I was 29 years old when I was diagnosed with stage III bowel cancer.
A happily married mum of two young children, I was enjoying a carefree life.
I’d been experiencing a range of odd symptoms for the past twelve months and decided to see my doctor after not being able to kick a simple cold virus.
I was prescribed antibiotics and sent for Iron studies.
The iron studies showed I was severely anaemic and so I was sent for an iron infusion the next day, closely followed by another infusion the next week.
A few months passed and I’d observed a change in bowel habits, blood in stools and abdominal pain.
I went on holidays so I waited a month before seeing my doctor.
My doctor thought my symptoms were unusual and referred me on to a specialist who would conduct a colonoscopy and gastroscopy.
Four months passed before I underwent the procedure.
I’d gone to the hospital expecting to be diagnosed with Crohn’s or Colitis because my GP had suggested either of these could be contributing to my issues.
Upon awaking from the procedure the doctor came in to see me.
He said, “We’ve found something nasty in your bowel and I want to send you for a CT scan tomorrow.”
My heart hit the floor.
I was shocked.
‘How could I have cancer at 29 years old?’ I thought.
A week later I found out my results.
It was malignant but it had not metastasised.
I felt relief and a sense of dread regarding what was to come.
The day after diagnoses, I was admitted to hospital with uncontrollable vomiting.
I had to stay 9 days in hospital with a blocked bowel, which was followed by a right hemicolectomy.
A month following that surgery, I started my first cycle of chemotherapy, one of twelve.
Currently I am five cycles into my twelve-cycle round of chemotherapy.
It hasn’t been easy, but it hasn’t been as bad as I’d imagined – and yes, I get to keep my hair.
For anyone experiencing any symptoms, I would urge them not to ignore them because early detection can be the difference between life and death.
Don’t be embarrassed to consult your doctor and remember, you’re never too young to be told you have bowel cancer.
Update - Kick Ass 2018
I was diagnosed one year ago with stage three colon cancer. Prior to diagnosis I was experiencing anaemia, blood in stools, diarrhoea, abdominal pain and fatigue.

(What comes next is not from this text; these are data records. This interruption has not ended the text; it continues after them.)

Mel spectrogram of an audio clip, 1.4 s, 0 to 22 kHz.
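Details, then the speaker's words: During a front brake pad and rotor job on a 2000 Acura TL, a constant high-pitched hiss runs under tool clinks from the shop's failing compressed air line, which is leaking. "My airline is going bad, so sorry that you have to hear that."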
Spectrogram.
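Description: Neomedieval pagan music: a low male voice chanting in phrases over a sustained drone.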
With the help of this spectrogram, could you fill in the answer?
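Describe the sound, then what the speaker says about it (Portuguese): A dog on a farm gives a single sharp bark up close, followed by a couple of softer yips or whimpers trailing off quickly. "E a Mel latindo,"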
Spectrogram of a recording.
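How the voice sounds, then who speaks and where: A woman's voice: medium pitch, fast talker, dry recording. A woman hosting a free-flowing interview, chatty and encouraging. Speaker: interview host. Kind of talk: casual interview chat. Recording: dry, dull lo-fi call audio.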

The tumour, along with half my colon, was removed via laparoscopic surgery. This was closely followed by six months of chemotherapy.
During treatment I found getting out of the house helped a lot with managing side effects and maintaining good mental health. Visiting friends, going for walks, coffee dates etc.

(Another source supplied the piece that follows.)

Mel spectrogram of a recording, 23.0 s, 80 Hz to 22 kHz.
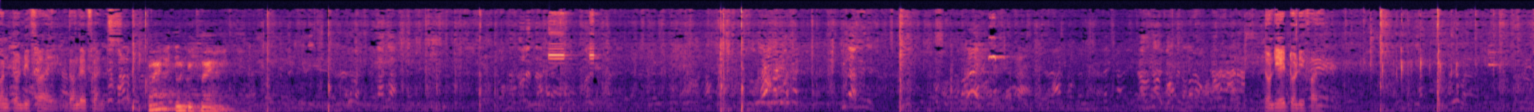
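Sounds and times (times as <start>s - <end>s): voices of players and spectators: 0.0s - 23.0s.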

I'm currently in remission and hope to stay that way. People call cancer a "journey", I call it a hijacking.
If you find yourself struggling always reach out for help. I found a beautiful bunch of women and with those women we created a Facebook group. A group where women going through bowel cancer can chat about chemotherapy, kids, bowel motions and everything in between. We even flew across the country to meet each other!
Bowel Cancer Australia has been a fantastic resource. The Nurses and Nutritionist have been exceptionally helpful. If I have any questions, I just pick up the phone and they're always there to listen.
If I could give one piece of advice to women going through a similar diagnosis it would be to stock up on toilet paper, you'll use a crap load!